- Who's going? Is this a couple's trip? A family vacation? A getaway with friends? Some resorts cater to families, while others are couples-only, for example. Some destinations are far more gay-friendly than others. If you're traveling with someone with limited mobility, it's important to find out whether your destination is handicapped-accessible.
- What do you want to do when you get there? Some islands are known for their nightlife, while others offer quiet seclusion, great watersports and diving, rich history and culture, or focus on ecotourism. Some have multiple casinos, while other ban gaming.

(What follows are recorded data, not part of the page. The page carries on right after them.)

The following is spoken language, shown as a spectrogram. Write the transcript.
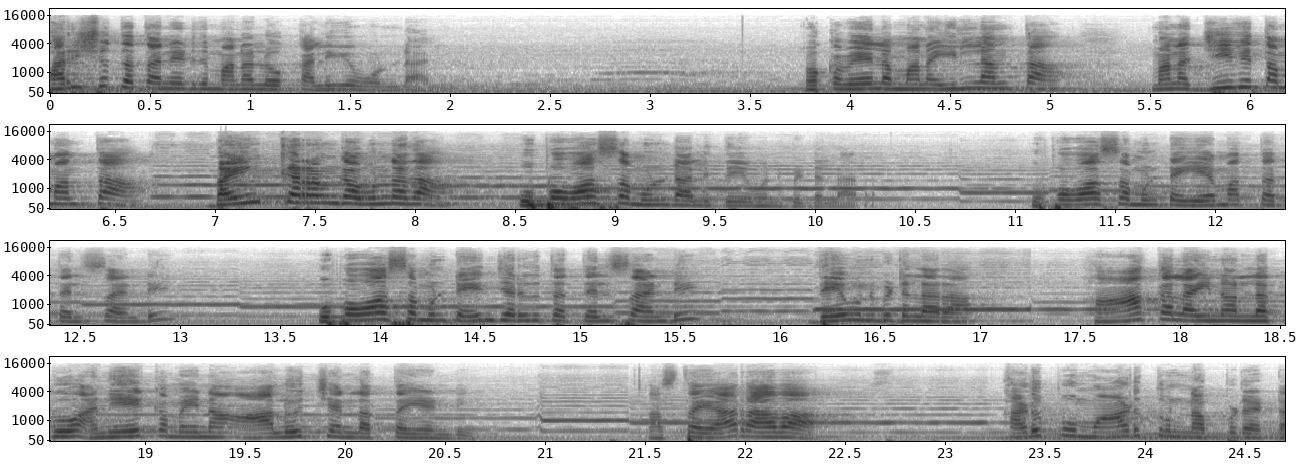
పరిశుద్ధత అనేది మనలో కలిగి ఉండాలి. ఒకవేళ మన ఇల్లంతా మన జీవితం అంతా భయంకరంగా ఉన్నదా ఉపవాసం ఉండాలి దేవుని బిడ్డలారా. ఉపవాసం ఉంటే ఏమత్తా తెలుసా అండి? ఉపవాసం ఉంటే ఏం జరుగుతుందో తెలుసా అండి? దేవుని బిడ్డలారా ఆకలి వాళ్ళకు అనేకమైన ఆలోచనలు వస్తాయండి వస్తాయా రావా? కడుపు మాడుతున్నప్పుడట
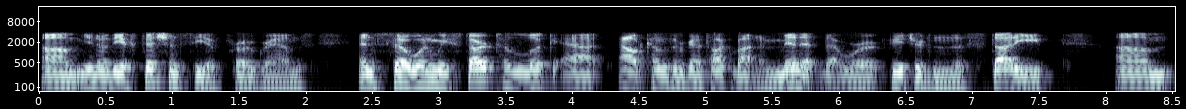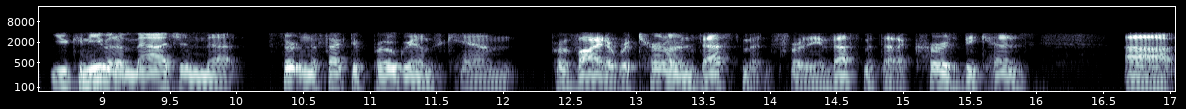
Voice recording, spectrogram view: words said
um, you know, the efficiency of programs. And so when we start to look at outcomes that we're going to talk about in a minute that were featured in this study, um, you can even imagine that certain effective programs can provide a return on investment for the investment that occurs because uh,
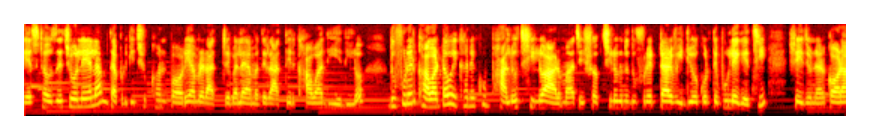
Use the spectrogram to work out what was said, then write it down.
গেস্ট হাউসে চলে এলাম। তারপর কিছুক্ষণ পরে আমরা রাত্রেবেলায় আমাদের রাতের খাওয়া দিয়ে দিল। দুপুরের খাওয়াটাও এখানে খুব ভালো ছিল, আর মাছ এসব ছিল, কিন্তু দুপুরেরটা আর ভিডিও করতে ভুলে গেছি, সেই জন্য আর করা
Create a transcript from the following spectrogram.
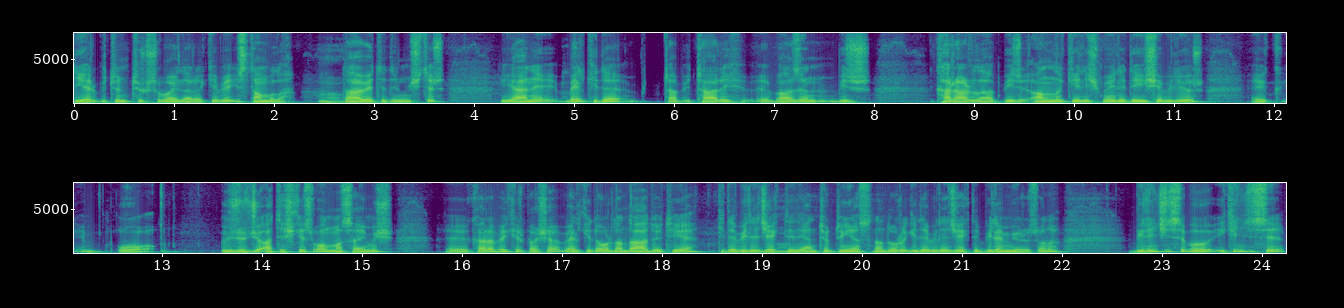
diğer bütün Türk subayları gibi İstanbul'a davet edilmiştir. Yani belki de tabi tarih e, bazen bir kararla bir anlık gelişmeyle değişebiliyor. E, o üzücü ateşkes olmasaymış e, Karabekir Paşa belki de oradan daha da öteye gidebilecekti. Yani Türk dünyasına doğru gidebilecekti. Bilemiyoruz onu. Birincisi bu. İkincisi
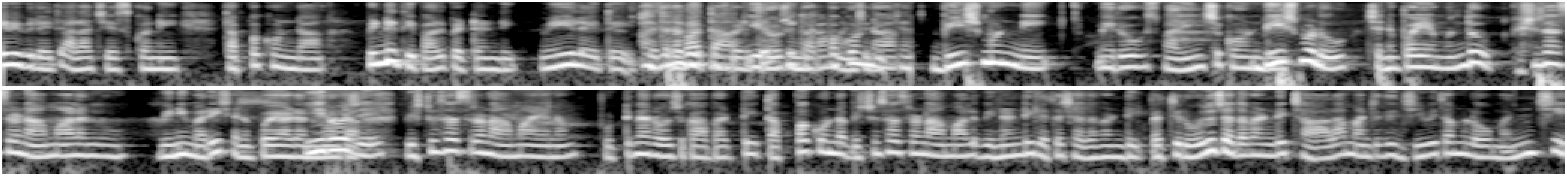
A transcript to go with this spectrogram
ఏవి వీలైతే అలా చేసుకొని తప్పకుండా పిండి దీపాలు పెట్టండి. వీలైతే తర్వాత ఈ రోజు తప్పకుండా భీష్ముడిని మీరు స్మరించుకోండి. భీష్ముడు చనిపోయే ముందు విష్ణు సహస్ర నామాలను విని మరీ చనిపోయాడు ఈ రోజే విష్ణు సహస్రనామాయణం పుట్టిన రోజు కాబట్టి తప్పకుండా విష్ణు సహస్రనామాలు వినండి లేదా చదవండి. ప్రతిరోజు చదవండి చాలా మంచిది. జీవితంలో మంచి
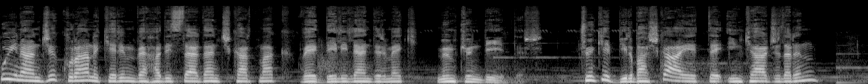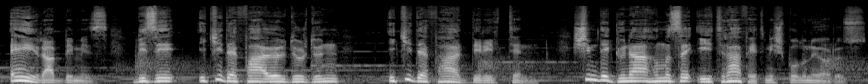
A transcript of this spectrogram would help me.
Bu inancı Kur'an-ı Kerim ve hadislerden çıkartmak ve delillendirmek mümkün değildir. Çünkü bir başka ayette inkarcıların, ''Ey Rabbimiz bizi iki defa öldürdün, iki defa dirilttin. Şimdi günahımızı itiraf etmiş bulunuyoruz.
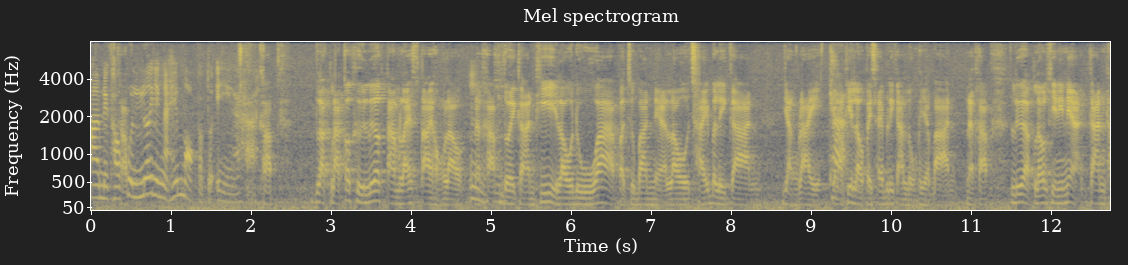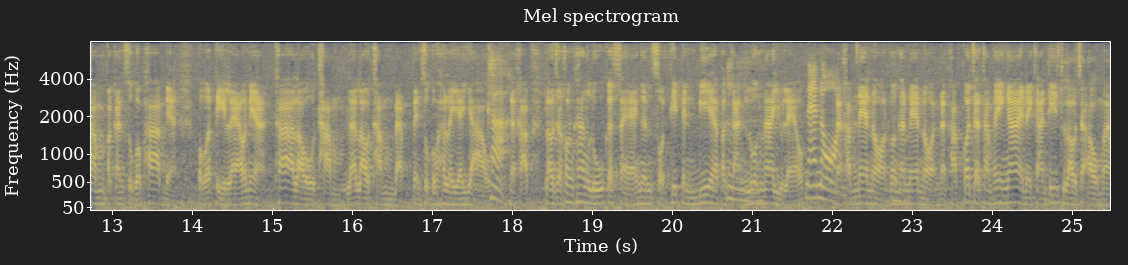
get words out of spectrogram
าพเนี่ยเขาครับควรเลือกยังไงให้เหมาะกับตัวเองอะคะครับหลักๆก็คือเลือกตามไลฟ์สไตล์ของเรานะครับ โดยการที่เราดูว่าปัจจุบันเนี่ยเราใช้บริการอย่างไรค่ะเวลาที่เราไปใช้บริการโรงพยาบาลนะครับ เลือกแล้วทีนี้เนี่ยการทำประกันสุขภาพเนี่ยปกติแล้วเนี่ยถ้าเราทำและเราทำแบบเป็นสุขภาพระยะยาวค่ะนะครับเราจะค่อนข้างรู้กระแสเงินสดที่เป็นเบี้ยประกันอืมล่วงหน้าอยู่แล้วแน่นอนนะครับแน่นอนค่อนข้างแน่นอนนะครับก็จะทำให้ง่ายในการที่เราจะเอามา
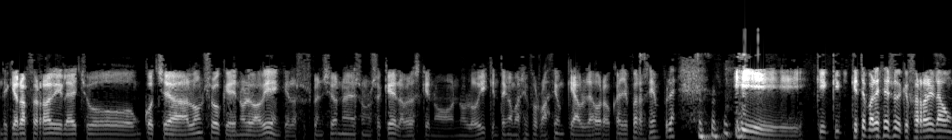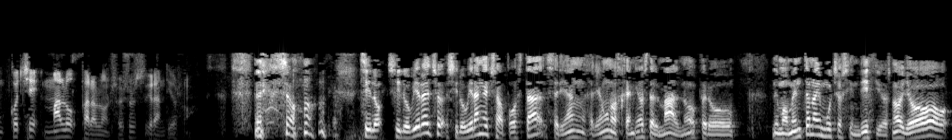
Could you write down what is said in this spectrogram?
de que ahora Ferrari le ha hecho un coche a Alonso que no le va bien, que las suspensiones o no sé qué, la verdad es que no, no lo oí, quien tenga más información que hable ahora o calle para siempre. ¿Y qué, qué, qué te parece eso de que Ferrari le haga un coche malo para Alonso? Eso es grandioso. Si lo hubieran hecho aposta, serían, serían unos genios del mal, ¿no? Pero de momento no hay muchos indicios, ¿no? Yo,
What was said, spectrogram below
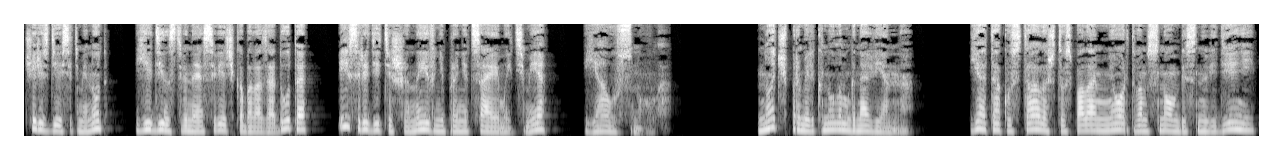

Duty-free shopping is a big attraction in places like St. Thomas. Choose a destination that has the mix of atmosphere and activities that's right for you.
- When do you want to go? Mid-winter trips to the tropics are popular, but you can save big by going in the off-season or shoulder season, which actually extends to mid-December in the Caribbean. Hurricane season is also a cheaper time to travel.
If you want to get a taste of real Caribbean culture when you're traveling, you also should check out what events are scheduled when you want to visit; the holidays also can be a great time to take a family vacation to the Caribbean.
- How long will you stay? If you want a weekend getaway or other trip where you need to maximize your time away, look for destinations that are relatively close to the U.S. (such as Bermuda, the Bahamas, and the Cayman Islands) or have frequent, direct flights (like Nassau, San Juan, and Montego Bay). You'll also want to find a hotel that's close to the airport so you don't spend hours in a shuttle van once you arrive. Destinations that get a lot of European visitors, such as the French Caribbean islands, may be better set up for longer stays, offering more efficiency accommodations with full kitchens, for example.
- How much do you want to spend? Not all Caribbean destinations or resorts are created equal. You can stay in five-star luxury or a beach hut (or even a tent), and places like the Dominican Republic generally appeal more to budget-conscious travelers than, say, St. Barts. An all-inclusive resort may be a better value than a pay-as-you-go hotel -- or at least you'll have a better idea of what your trip will cost upfront.
Airfare costs are another huge consideration: it's not unusual for your travel costs to equal or exceed your lodging costs in the Caribbean, and flights to destinations with little competition between airlines can get expensive.
- How will you get there? For the vast majority of travelers, the answer will be by air or cruise ship. The former is pure transportation of course, while the latter is an integral part of your vacation experience: you'll be spending more time on the ship than on a Caribbean island with most cruises. Only Grand Bahama Island can be reached by ferry from the U.S. mainland, and only the Florida Keys and the Mexican Caribbean can be reached by car (the latter is a 1,400-mile drive from Brownsville, Texas to Cancun, however, so that's not recommended).
- Why are you going? Are you celebrating an anniversary, honeymoon, or other special occasion? Some destinations and resorts are better for a romantic getaway than others. Looking for somewhere you can take it all off? Clothing is optional at some Caribbean resorts and beaches.